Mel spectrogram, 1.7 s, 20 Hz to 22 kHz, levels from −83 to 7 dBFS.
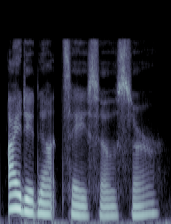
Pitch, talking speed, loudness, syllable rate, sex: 150 Hz, 210 wpm, -19 LUFS, 4.2 syllables/s, female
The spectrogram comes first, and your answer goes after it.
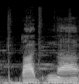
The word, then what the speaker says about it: Rad Na: Điều này được đánh vần là "Rad Nar" - phát âm là "Lad-Na" hoặc một cái gì đó tương tự.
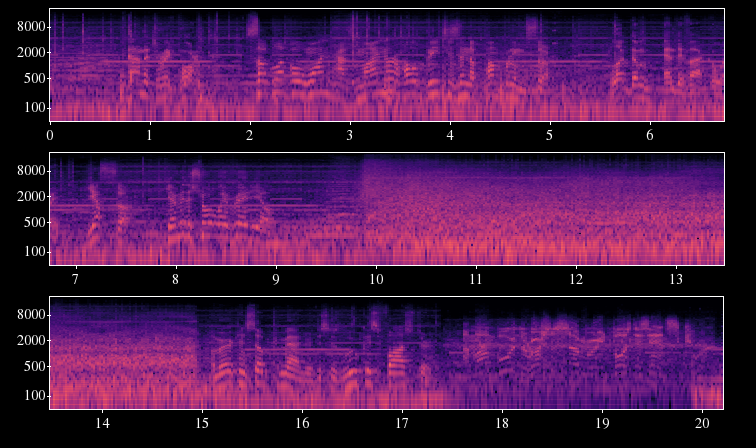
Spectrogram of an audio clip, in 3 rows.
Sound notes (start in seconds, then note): 13.0 aircraft noise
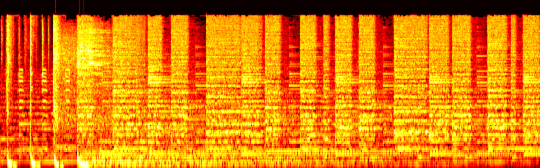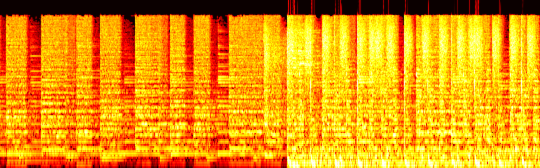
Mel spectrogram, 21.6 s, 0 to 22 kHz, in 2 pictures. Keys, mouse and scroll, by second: 2.6 KP_Divide, 2.9 KP_7, 3.7 Tab, 4.8 2, 5.5 click, 5.7 click, 6.5 1, 7.7-10.4 drag, 10.4 s, 14.6-14.9 scroll up 1, 14.9-15.7 scroll down 1, 15.7 a, 16.0 3, 16.6 middle click, 17.5-18.2 scroll up 1, 18.2 e, 20.8 Tab.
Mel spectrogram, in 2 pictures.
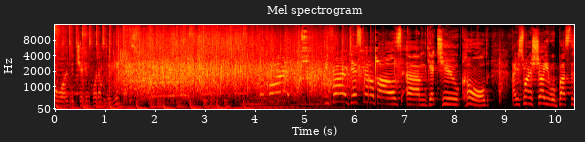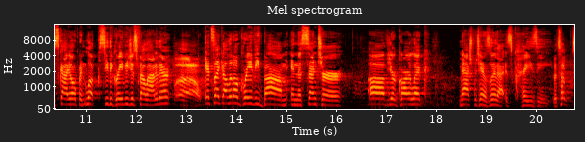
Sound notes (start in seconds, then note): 1.0 applause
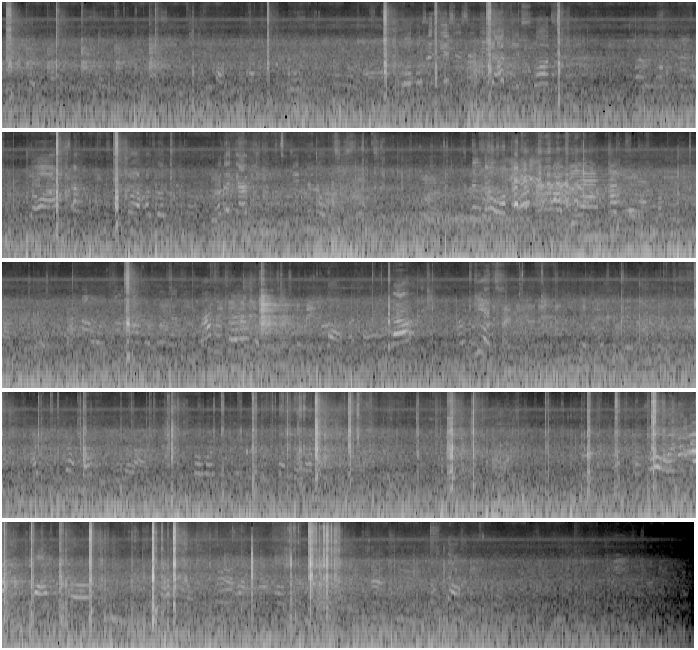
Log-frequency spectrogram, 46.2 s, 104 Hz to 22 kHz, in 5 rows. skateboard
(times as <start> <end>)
0.0 4.4, 5.0 7.7, 25.7 43.2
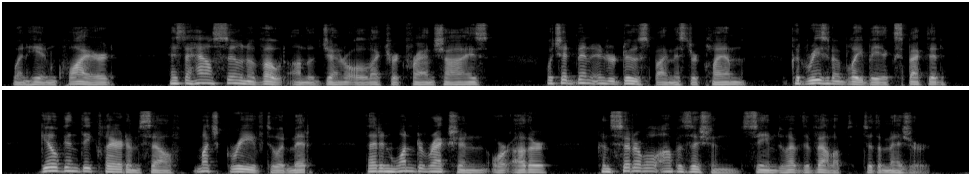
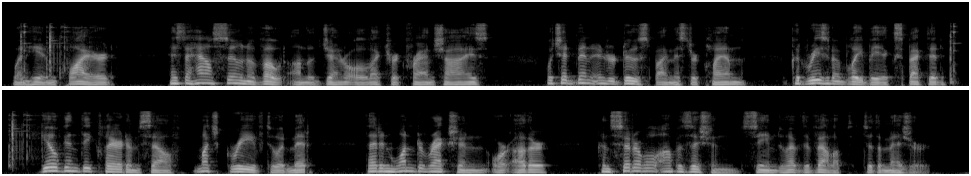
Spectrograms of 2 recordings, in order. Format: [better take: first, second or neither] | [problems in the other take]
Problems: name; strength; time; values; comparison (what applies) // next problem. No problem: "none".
first | background sound (Cutlery, silverware / Chink, clink); 15 dB below the speech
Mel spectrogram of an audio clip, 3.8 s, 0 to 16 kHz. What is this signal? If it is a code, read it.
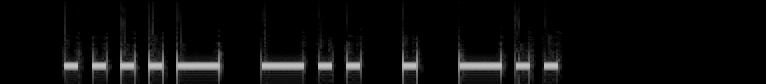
Morse code, heard as a keyed tone, about 17 wpm, 700 Hz. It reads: 4DED
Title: All Cut Numbers - 4-Digit 17wpm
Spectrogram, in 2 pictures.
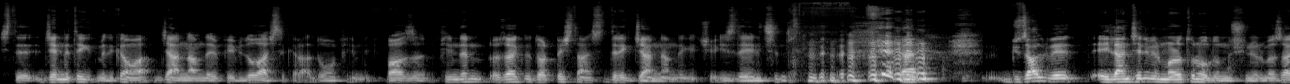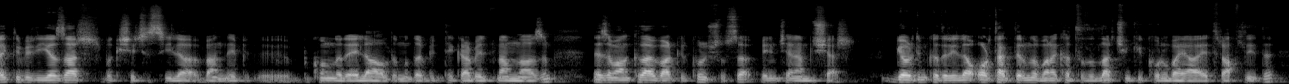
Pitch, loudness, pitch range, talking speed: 100 Hz, -22 LUFS, 90-115 Hz, 150 wpm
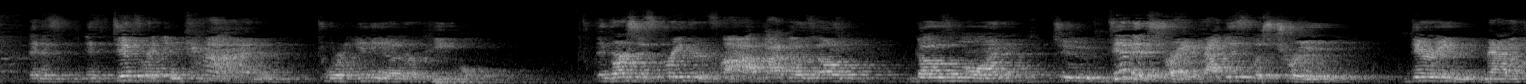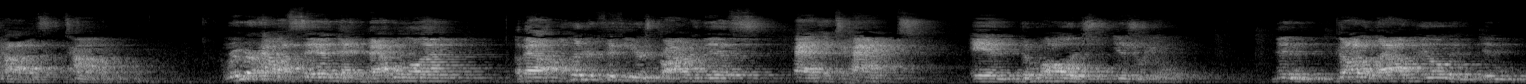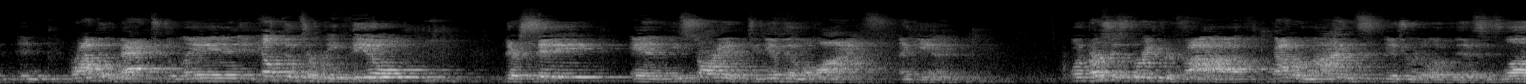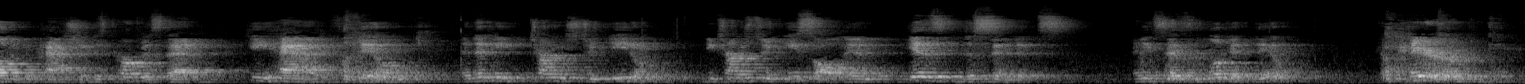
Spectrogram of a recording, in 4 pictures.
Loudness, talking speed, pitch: -25 LUFS, 110 wpm, 155 Hz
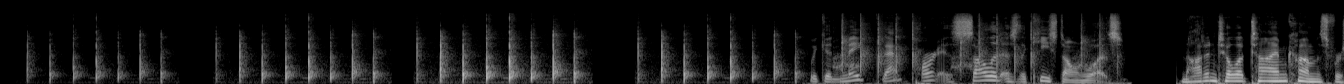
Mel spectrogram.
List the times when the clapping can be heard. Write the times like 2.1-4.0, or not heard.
0.2-11.2.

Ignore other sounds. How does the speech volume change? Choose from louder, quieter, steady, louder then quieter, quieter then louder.
louder.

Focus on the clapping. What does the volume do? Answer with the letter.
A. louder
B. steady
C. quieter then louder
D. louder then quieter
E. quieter
D.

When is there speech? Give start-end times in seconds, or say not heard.
8.1-13.4.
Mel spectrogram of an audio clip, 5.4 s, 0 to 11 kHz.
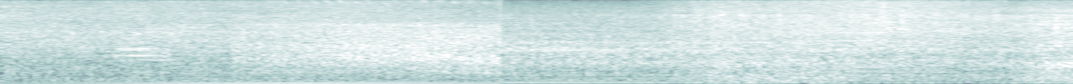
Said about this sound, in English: did you see that? Porsche 911? I love those.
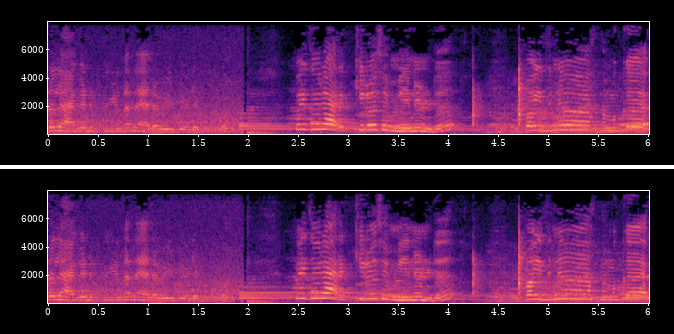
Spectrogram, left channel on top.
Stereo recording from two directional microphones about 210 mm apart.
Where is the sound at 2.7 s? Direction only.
25° right (ahead or behind).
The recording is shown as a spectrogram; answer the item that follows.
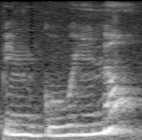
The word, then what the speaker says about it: pingüino: And the word like pingüino, which is a penguin, again, you don't say pingüino, you say pingüino, gui sound, because it's again, it's from the little dots over the U, which make it pronounced.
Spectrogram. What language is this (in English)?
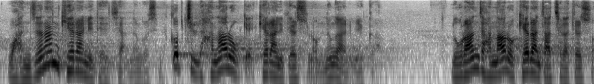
Korean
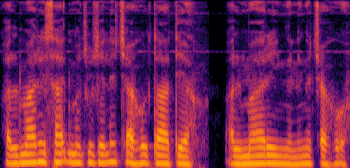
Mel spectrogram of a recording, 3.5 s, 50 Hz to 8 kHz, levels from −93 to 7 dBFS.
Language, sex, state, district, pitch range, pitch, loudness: Wancho, male, Arunachal Pradesh, Longding, 135-150 Hz, 140 Hz, -17 LUFS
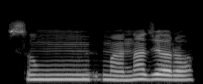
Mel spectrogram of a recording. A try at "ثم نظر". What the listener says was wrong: জ পাতলা হবে। জ হবে না আপু, জিহ্বাটা হালকা একটু বের করে দিবেন। আমি বারবার বলছি নরম হরফ গুলা, প্রত্যেককে বলতেছি নরম হরফগুলো উচ্চারণের সময় আপনার জিহ্বাটা হালকা একটু বের করে দিবেন, তাহলে হরফের উচ্চারণটা একবারে পারফেক্ট হবে, একবারে নরম হবে।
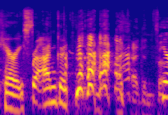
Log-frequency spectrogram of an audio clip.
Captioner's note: laughter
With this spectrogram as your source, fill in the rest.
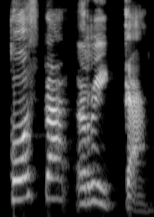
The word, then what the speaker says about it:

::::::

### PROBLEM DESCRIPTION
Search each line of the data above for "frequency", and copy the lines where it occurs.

### EXERCISE RESULT
Log-frequency spectrogram, 46.2 s, 104 Hz to 22 kHz, in 5 rows. skateboard
Log-frequency spectrogram of an audio clip.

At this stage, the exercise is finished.